Although having a PhD degree can boost the chances for a future career, a truly insightful researcher acknowledges the tremendous importance of possessing transferable skills and qualities in order to secure a job and find success. One of the most valuable traits to make researchers stand out to employers is having what it takes to be a great leader in their area. It may surprise you to know that most postgraduate students already develop many of the skills that makes such a leader while doing their research. Most, however, either underestimate their abilities, lack the self-confidence, or simply fail to acknowledge their strengths when attempting to promote their work to others. That is why we felt the need to create the Leadership Development Day Program, a full-day of workshops for doctoral students from across all faculties.
The first leadership development event was held in November last year, with support and funding from the University of Sheffield Enterprise (USE) and Think Ahead. It aimed to focus on developing skills outside of the research subject. It was planned initially as a one-time event, however, the strong response of postgraduates to the program, and the demand from for more similar events have shown the need to expand on it. This led to the delivery of the second Leadership Development Day in March this year, which included more talks and activities, supported by USE and the Doctoral Academy, with 50 students registered to attend.
The day started with a networking session, followed by welcoming the students to the event, and an introduction to the activities, events, and support available for doctoral students, delivered by Charlotte Williams, Manager of the Doctoral Academy.
The first session was then delivered by Phil Wallace from the TUoS Leadership development team, where the students were introduced to the modern definition of the efficient leader in the workplace. An interactive approach was used thought the session to enable researchers to reflect on their own experiences and achievements to improve their leadership capability.
The next session then aimed to develop and practice different negotiation strategies and tactics for conflict resolution, which postgraduates can use to handle issues encountered during their research and beyond. Students practised during the session the ways to identify elements and behaviors which contribute to a successful negotiation. The session was delivered by Dr. Ali Riley, (USE).

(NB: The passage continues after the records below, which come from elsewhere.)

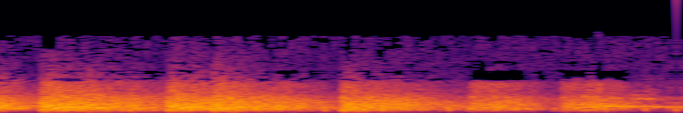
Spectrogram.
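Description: Gunfire in a radio western shootout as a posse surrounds outlaws and keeps firing down at them. Many loud, dense blasts run in a near-continuous string for several seconds.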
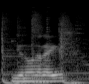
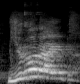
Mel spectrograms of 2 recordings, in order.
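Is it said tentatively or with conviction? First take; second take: tentatively; with conviction. First: It is said tentatively, without conviction. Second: It is said firmly, with conviction.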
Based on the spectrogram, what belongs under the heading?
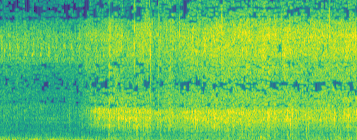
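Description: Food frying in hot oil in a pot on a portable gas stove: a loud, crackling sizzle starts about a second in and carries on over a steady high hiss.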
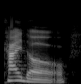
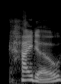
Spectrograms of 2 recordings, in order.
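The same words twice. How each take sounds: First: The final vowel is long. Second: The final vowel is short.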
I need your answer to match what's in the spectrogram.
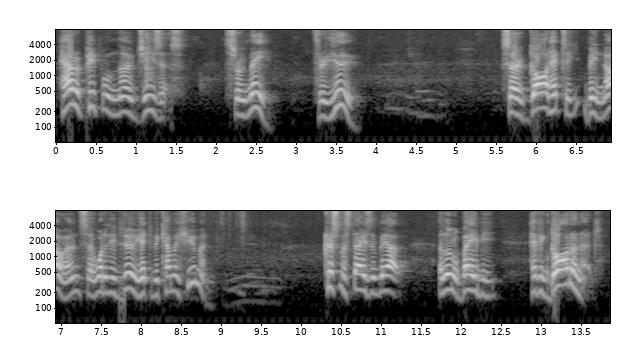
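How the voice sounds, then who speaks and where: A man's voice: high-pitched, unhurried, pauses often, low-quality recording. A middle-aged male pastor preaching in a conversational, storytelling way. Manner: conversational, animated storytelling with laughs. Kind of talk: sermon.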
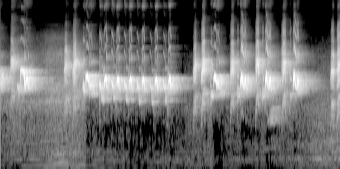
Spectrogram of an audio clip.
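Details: Sooty-headed bulbul with an odd piercing song: a run of clipped whistled notes at a steady pitch, then louder chirped bursts repeated about every half second.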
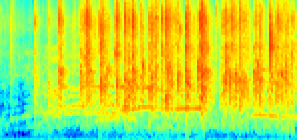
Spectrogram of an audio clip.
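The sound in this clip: Audience applause at an intimate orchestra concert, a dense wash of many hands clapping that swells quickly after a quiet start and holds steady and loud, with a few faint sustained tones ringing beneath it.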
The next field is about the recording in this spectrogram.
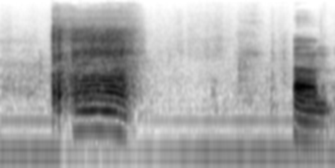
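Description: Someone blows their nose hard: a long, loud, buzzy honking blast, a brief lull with faint snuffling, then a second sharp blast starting. A low steady hum runs underneath.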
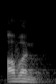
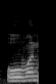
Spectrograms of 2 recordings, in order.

After the lunch break, Dr. Kay Guccione (Research & Innovation Services) helped students to explore the questions of self-leadership for PGRs in a practical and usable way, by using peer coaching and other techniques to reflect on student’s capacity of navigating their studies, in the aim of planning strategies for positive change in the PhD journey.
Rachael Roberts (The Careers Service) demonstrated the importance for researchers to not only develop effective leadership and management skills; but to also be able to highlight and promote these skills to employers. Students were able to explore the specific leadership and management skills sought by employers, and also get a glimpse into aspects of the recruitment process from submitting a CV, to interviews and assessment centers.
The last session of the day was delivered by Anna Nibbs (USE). Students were introduced to new ways of problem-solving and creative thinking through interactive exercises. Students were able to practice analysing a variety of problems and scenarios, taking a 360-degree view and making sure to fully consider all aspects of their decisions.
As part of the program for the day, images depicting life as a Doctoral Researcher were shown on the walls of the Alfred Denny conference room, where the event took place, as part of the “Images of Doctoral Life Competition”. The aim of the images was to show the often-unexplored human side of students’ life beyond the scope of their research, and illustrate the joys and challenges of the doctoral-student life.
A dynamic and active atmosphere was felt throughout the day and towards the end, as students were actively participating in the discussion and activities of the sessions. The day was concluded by thanking the speakers and researchers for their time and participation, the students left armed with a range of new information and resources to help them manage their research, plan their future career, and most importantly, become effective leaders whatever they decide to do.
If you are a PGR student, keep an eye out for future Leadership Development Days!